Women Living Under Muslim Laws is nominating WLUML board member Ms. Zarizana Abdul Aziz from Malaysia as the most knowledgeable and experienced candidate for the Asia representative of the UN Working Group on Discrimination against Women in Law and Practice. You can find a copy of Zarizana Abdul Aziz’s CV here: http://www.wluml.org/sites/wluml.org/files/CV_Zarizana%20Abdul%20Aziz_2010.pdf and instructions on how to make your endorsement follow.
Malaysia's population of 27 million is, according to the UK government, 55% Muslim. The U.S. State Department maintains that 60% of the population is Muslim. Ethnic Malays are automatically classed as Muslim on their identity cards (MyKad) which are issued to everyone at age 12. Any changes to religious status, as defined on the MyKad, must be approved by the National Registration Department (NRD).
Sisters in Islam (SIS) can continue using the word ‘Islam’ in its name, the High Court ruled here today. The court struck out an application by Muslim non-governmental organisation Malaysian Assembly of Mosque Youth (MAMY) to prevent SIS from using its Sisters in Islam name on grounds that the word ‘Islam’ was controlled and limited by the Registrar of Companies. Update to Malaysia: Open letter by FORUM-ASIA regarding lawsuit against SIS
Les associations féminines, à commencer par la mienne, Sisters in Islam (SIS), se sont félicitées de cette mesure longuement attendue, car les femmes rencontrent de multiples problèmes dans les tribunaux islamiques, surtout s'agissant d'affaires de la famille. Dans le cadre de ses revendications pour la justice et l'égalité des musulmans, le SIS réclamait ces nominations depuis 1999 et plus.
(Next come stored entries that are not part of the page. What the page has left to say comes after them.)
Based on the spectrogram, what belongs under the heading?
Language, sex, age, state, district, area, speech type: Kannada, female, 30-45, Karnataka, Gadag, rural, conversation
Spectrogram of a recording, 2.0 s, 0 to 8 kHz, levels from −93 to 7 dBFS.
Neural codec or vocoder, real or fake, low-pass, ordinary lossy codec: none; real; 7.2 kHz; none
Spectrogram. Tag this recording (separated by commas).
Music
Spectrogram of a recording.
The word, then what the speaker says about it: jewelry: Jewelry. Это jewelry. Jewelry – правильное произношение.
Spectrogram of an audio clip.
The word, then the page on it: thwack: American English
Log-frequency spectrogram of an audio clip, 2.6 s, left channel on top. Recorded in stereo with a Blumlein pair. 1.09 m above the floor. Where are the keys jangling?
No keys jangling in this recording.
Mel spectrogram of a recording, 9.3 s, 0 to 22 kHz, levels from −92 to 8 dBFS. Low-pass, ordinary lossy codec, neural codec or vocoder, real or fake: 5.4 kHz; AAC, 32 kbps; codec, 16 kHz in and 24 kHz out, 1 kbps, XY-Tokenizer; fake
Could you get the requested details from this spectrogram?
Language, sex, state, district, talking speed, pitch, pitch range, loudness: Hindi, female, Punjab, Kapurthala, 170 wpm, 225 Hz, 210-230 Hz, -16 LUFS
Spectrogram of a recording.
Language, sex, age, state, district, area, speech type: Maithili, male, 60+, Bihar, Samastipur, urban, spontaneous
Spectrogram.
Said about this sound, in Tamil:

Women leaders from both the government and non-governmental organisations have slammed the move by the Malacca government to allow underage Muslims to marry. Women, Family and Community Development Minister Datuk Seri Shahrizat Abdul Jalil, while acknowledging that marriages involving Muslim minors would still require the approval of the Syariah Court, hoped the judges would continue to exercise their discretion.
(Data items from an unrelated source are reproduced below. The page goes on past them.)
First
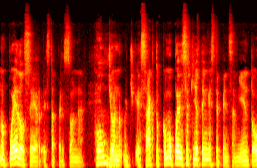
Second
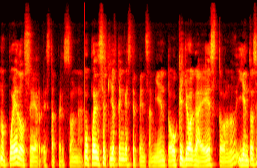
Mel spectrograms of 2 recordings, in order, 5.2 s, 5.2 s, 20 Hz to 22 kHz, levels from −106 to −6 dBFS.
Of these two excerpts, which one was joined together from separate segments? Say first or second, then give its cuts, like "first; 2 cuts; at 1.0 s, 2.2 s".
second; 1 cut; at 1.7 s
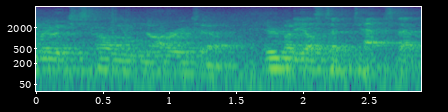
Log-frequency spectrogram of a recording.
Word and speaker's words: Naruto: i could get away with just calling him naruto everybody else taps that r do you like that japanese pronunciation where your r is kind of like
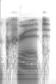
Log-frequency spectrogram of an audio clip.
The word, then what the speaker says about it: kris: Thailand, where it is always spelled Kris and pronounced either as Kris or Krit.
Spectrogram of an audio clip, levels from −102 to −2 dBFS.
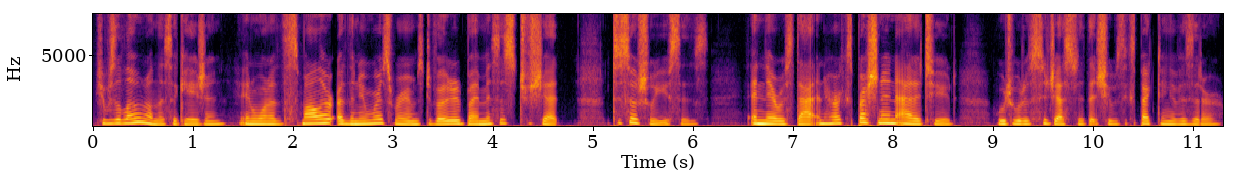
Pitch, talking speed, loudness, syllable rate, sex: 205 Hz, 220 wpm, -18 LUFS, 6.7 syllables/s, female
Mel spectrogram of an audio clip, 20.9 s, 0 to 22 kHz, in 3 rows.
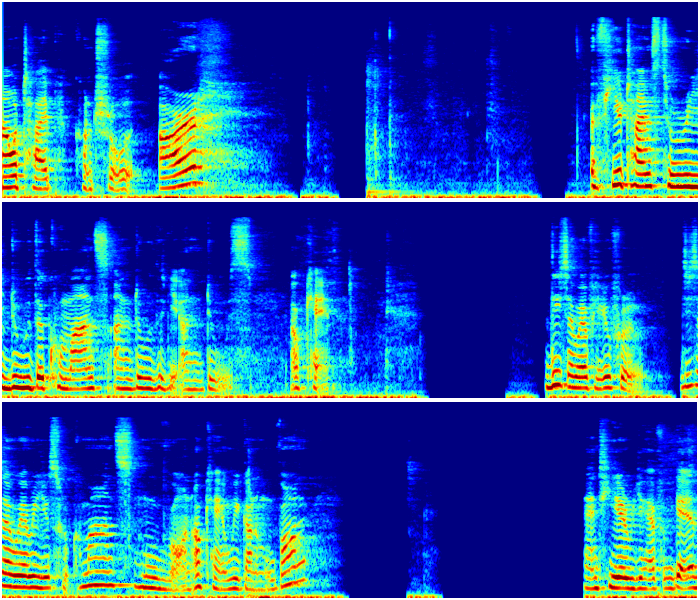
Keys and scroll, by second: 3.0 ctrl+r, 15.7-19.0 typing.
We do need to look at justice with a gender perspective. It is always women who suffer, both from injustice and society’s blindness towards it.IT SEEMS to be the unchanging lot of women in Malaysia. First we are elevated, and then we are brought down to earth with a thud. When the first women syariah judges were appointed this month, Muslim women were elated. At last, not only are women recognised for their ability to sit on the syariah bench but also perhaps now we can expect better justice for women in the syariah courts.
A landmark study on polygamy in Malaysia has cast doubt on whether husbands in polygamous marriages are able to treat their wives and children equally as intoned by the Quran. The study, conducted by Sisters in Islam in collaboration with academics from several local universities, found that while almost 80% of husbands interviewed said they could be fair, their wives disagreed. Researcher Masjaliza Hamzah said just over half of the second wives interviewed in the study said their husbands could be fair. Among first wives, only 35% shared this view. “Among the wives, the first wife is the most dissatisfied. She experiences the strongest effects as she is able to compare the polygamous marriage with when she was in a monogamous marriage. In many cases, they expressed sadness, a sense of being wronged and betrayal,” Masjaliza said.
Young men dressed in sharp suits and Muslim prayer hats stand on a brightly lit stage, arms linked. The chief judge of a new reality TV show calls out one of the contestants' names. "I regret to announce that young leader Syakir has reached the end of the road." Dramatic music plays as all the contestants hug. Imam Muda, or young leader, is the first show of its kind. The winner gets a full scholarship to study in Saudi Arabia, a car, and a job as an imam at one of the main mosques in Kuala Lumpur. Contestants, all under the age of 28, are tested on their Islamic knowledge. Each week they face challenges, from counselling troubled teens to preparing the dead.
THERE was an increase in marriages involving underage Muslims in the Federal Territory last year. This goes against the assumption that child marriages are now on the decline due to changing cultural trends. Last year, 49 Muslim girls under 16 years of age and 39 boys under 18 tied the knot. According to the statistics provided by the Federal Territory Religious Department, this number was higher compared with the previous year.
Islamic religious authorities should follow procedures when they are carrying out khalwat raids. Non-governmental organisations said officers conducting the raids would not be accused of acting beyond their jurisdiction if they did so. They said this when asked to comment on the incident in which a 21-year-old college student fell to his death from an apartment in Gombak while trying to escape a khalwat raid. It was reported that the raid was carried out by several mosque committee members after residents complained of immoral activities at the apartment. Sisters in Islam (SIS) said khalwat raids shouldn’t be carried out in a way that degrades human dignity.